A Lonesome Tour of Baltimore's Orphaned Row Houses

Photographer Ben Marcin grew up Baltimore and has lived there for decades since, but it wasn’t until a few years ago that he began to notice a unique phenomenon in what he dubs the “rougher sections” of town: a single curbside home with no direct neighbors to either side. These multiple-story structures weren’t built to stand alone; at one point, the Colonial-era row houses were situated wall-to-wall along most streets in the area.

The vacant spaces intrigued Marcin, who has made a career of capturing solo abodes located off the beaten path. So he began driving around and snapping pics of these unique architectural survivors left in the wake of industrial decline and the “violent nature of the drug trade,” which he states has ebbed considerably but not before many of these lots were abandoned and subsequently demolished by the city—after which they become squats for stashes. “There are very few of them, by the way,” he tells Gizmodo. In this way, the documentary series will preserve these somewhat lonely urban elements before the next incarnation goes up.

“But at some point, it occurred to me that the socio-economic and demographic issues that caused these conditions would not be unique to Baltimore,” he says. So after exploring neighborhoods nearby, he took to the internet to examine satellite maps of Camden and Philadelphia for new subjects. Oftentimes, by the time he arrived, they were already gone. [Trendland]

A Lonesome Tour of Baltimore's Orphaned Row Houses

A Lonesome Tour of Baltimore's Orphaned Row Houses

A Lonesome Tour of Baltimore's Orphaned Row Houses

A Lonesome Tour of Baltimore's Orphaned Row Houses

A Lonesome Tour of Baltimore's Orphaned Row Houses

A Lonesome Tour of Baltimore's Orphaned Row Houses

A Lonesome Tour of Baltimore's Orphaned Row Houses

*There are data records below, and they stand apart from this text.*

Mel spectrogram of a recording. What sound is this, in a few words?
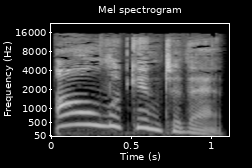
look into, scientist female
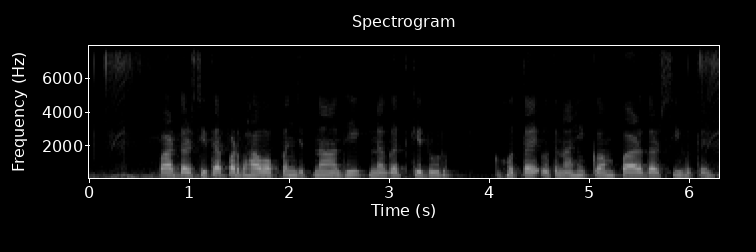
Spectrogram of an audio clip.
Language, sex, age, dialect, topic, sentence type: Magahi, female, 31-35, Western, banking, statement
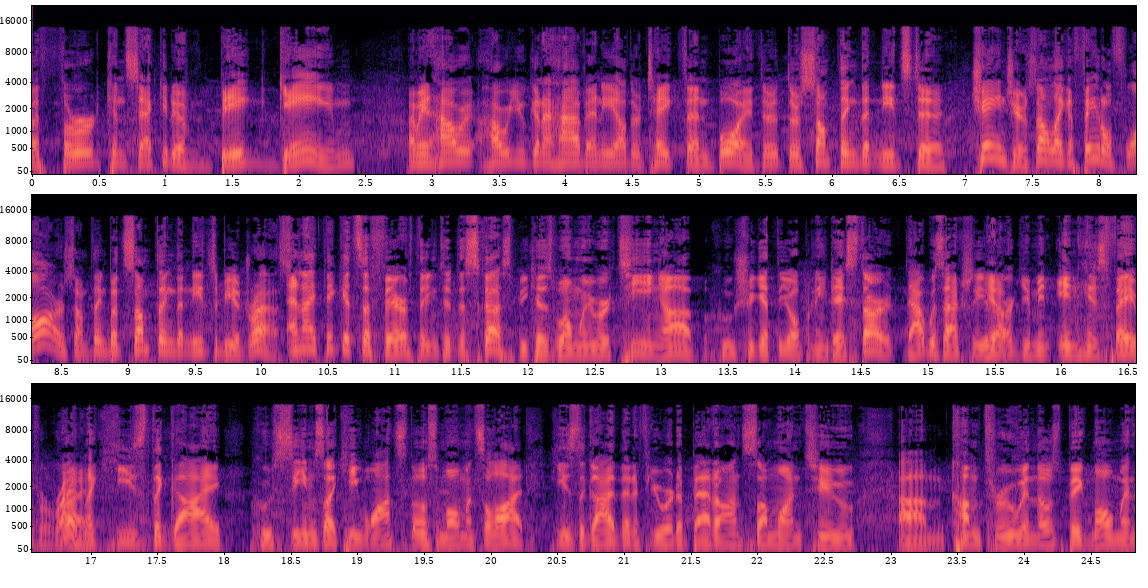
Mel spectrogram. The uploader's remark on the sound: We are live from Rogers Centre, inside the Sportsnet Bar and Grill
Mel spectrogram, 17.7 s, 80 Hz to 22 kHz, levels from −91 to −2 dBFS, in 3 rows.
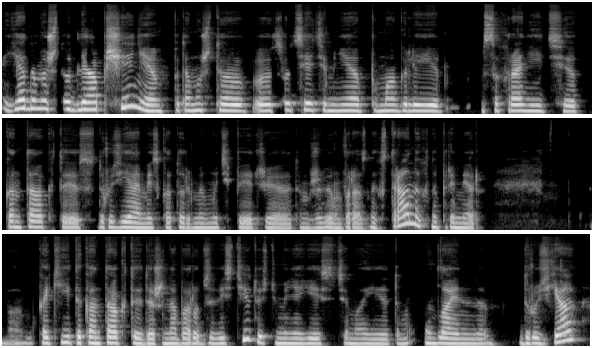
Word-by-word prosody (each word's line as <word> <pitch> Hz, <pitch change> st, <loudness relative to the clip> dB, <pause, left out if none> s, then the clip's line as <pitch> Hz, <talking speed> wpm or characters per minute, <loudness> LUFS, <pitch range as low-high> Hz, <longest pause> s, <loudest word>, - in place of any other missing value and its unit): Я 265 Hz, +5 st, +3 dB
думаю, 280 Hz, -1 st, +2 dB
что 260 Hz, 0 st, +2 dB
для 245 Hz, +1 st, +6 dB
общения, 245 Hz, -, +2 dB
потому 220 Hz, 0 st, 0 dB
что, 215 Hz, -2 st, +3 dB
э, 210 Hz, 0 st, +3 dB
соцсети 235 Hz, +1 st, 0 dB
мне 205 Hz, 0 st, +2 dB
помогли 205 Hz, -1 st, +2 dB, 0.4 s
сохранить 205 Hz, -2 st, -1 dB, 0.3 s
контакты 190 Hz, -, -2 dB
с -, -, -15 dB
друзьями, 180 Hz, -3 st, 0 dB
с 160 Hz, -, -12 dB
которыми 170 Hz, -1 st, -4 dB
мы 170 Hz, +1 st, -2 dB
теперь, 85 Hz, -, -6 dB
э, 80 Hz, -1 st, -3 dB
там, 165 Hz, -1 st, -9 dB
живём 165 Hz, 0 st, -3 dB
в -, -, -17 dB
разных 160 Hz, +1 st, -4 dB
странах, 265 Hz, -, 0 dB
например. 180 Hz, -2 st, -3 dB, 1.1 s
Бам. 185 Hz, +1 st, -9 dB
Какие-то 205 Hz, +2 st, +2 dB
контакты 195 Hz, -1 st, +3 dB
даже, 170 Hz, +1 st, +1 dB
наоборот, 175 Hz, -2 st, 0 dB
завести. 180 Hz, -, -1 dB
То 230 Hz, -, -3 dB
есть 210 Hz, 0 st, -1 dB
у -, -, +1 dB
меня 180 Hz, 0 st, +2 dB
есть 175 Hz, -2 st, -2 dB
мои 170 Hz, -2 st, -1 dB
там 170 Hz, +3 st, -7 dB
онлайн-друзья, 180 Hz, -, +1 dB
190 Hz, 135 wpm, -21 LUFS, 170-215 Hz, 1.1 s, для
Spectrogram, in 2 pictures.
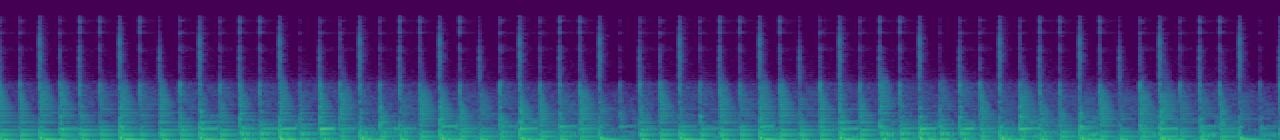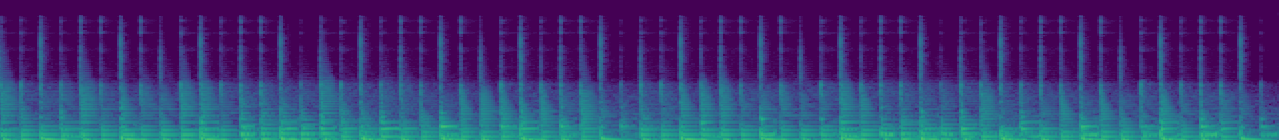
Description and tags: The Plan - Upbeat Loop - (No Voice Edit)
This is a shorter loopable version of my sound "The Plan - Upbeat Loop".
The voice has been removed.
It has better seamless looping than the original.
fast, groovy, joyful, loop, planning, seamless, upbeat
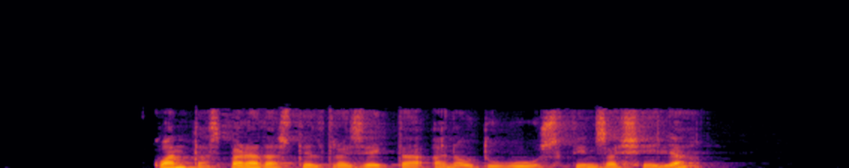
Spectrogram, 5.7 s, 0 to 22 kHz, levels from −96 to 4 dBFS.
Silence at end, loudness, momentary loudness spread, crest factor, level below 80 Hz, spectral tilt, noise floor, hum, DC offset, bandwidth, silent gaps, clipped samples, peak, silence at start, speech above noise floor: 0.95 s; -24 LUFS; 7 LU; 20 dB; -64 dBFS; -5.5 dB/octave; -71 dBFS; none; under 0.1%; 8.2 kHz; none; under 0.1%; -4 dBFS; 1.05 s; 48 dB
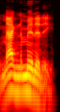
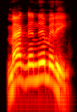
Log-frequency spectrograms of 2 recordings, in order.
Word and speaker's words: magnanimity: That word always gets me. Magnaminity. And it still gets me because I still said it wrong. Magnanimity.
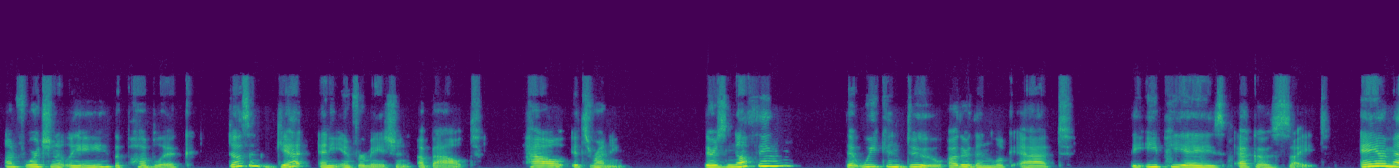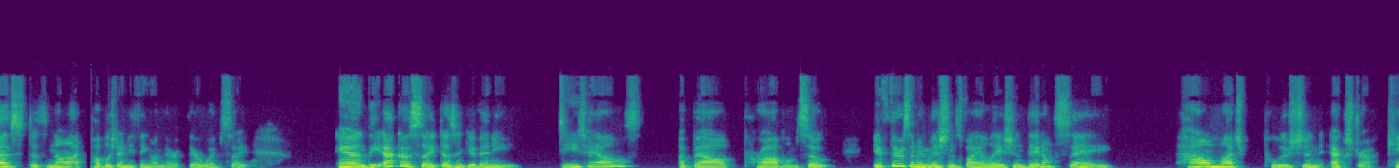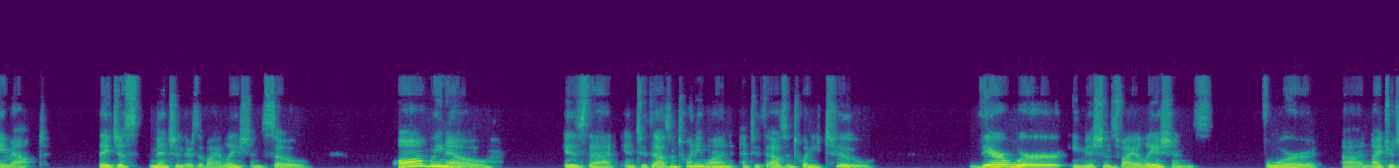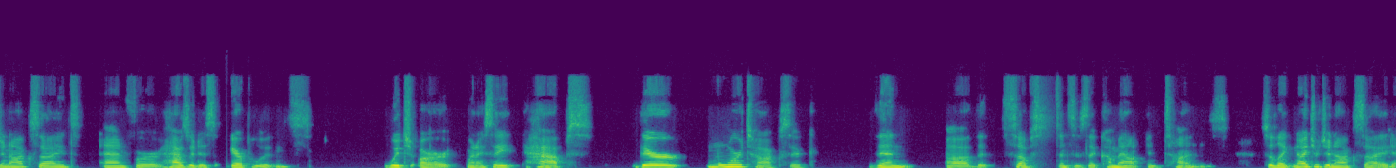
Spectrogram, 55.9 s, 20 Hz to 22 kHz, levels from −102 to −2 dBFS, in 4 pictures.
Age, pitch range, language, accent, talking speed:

A Lonesome Tour of Baltimore's Orphaned Row Houses

A Lonesome Tour of Baltimore's Orphaned Row Houses

A Lonesome Tour of Baltimore's Orphaned Row Houses